part, the Court finds that the State Department has adequately demonstrated, in reasonable and
non-conclusory terms, that all non-exempt material has either been disclosed to the ACLU or is
not reasonably segregable.
D. The Court Declines to Review the Embassy Cables In Camera
In the FOIA context, the district court has broad discretion to conduct an in camera
inspection of withheld records. See Boyd v. Criminal Div. of U.S. Dep’t of Justice, 475 F.3d 381,
391 (D.C. Cir. 2007). In this case, because the State Department’s declarations are sufficiently
detailed and the Court is satisfied that no factual dispute remains, the Court declines to exercise

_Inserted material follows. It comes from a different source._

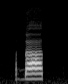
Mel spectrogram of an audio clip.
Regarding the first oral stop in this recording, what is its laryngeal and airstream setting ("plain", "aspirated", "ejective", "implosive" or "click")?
implosive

its discretion to review the embassy cables in camera.
For the reasons set forth above, the Court shall GRANT the State Department’s 
Motion for Summary Judgment and DENY the ACLU’s  Cross-Motion for Summary
Judgment. An appropriate Order and Judgment accompanies this Memorandum Opinion.
Date: July 23, 2012 _____/s/______________________
United States District Judge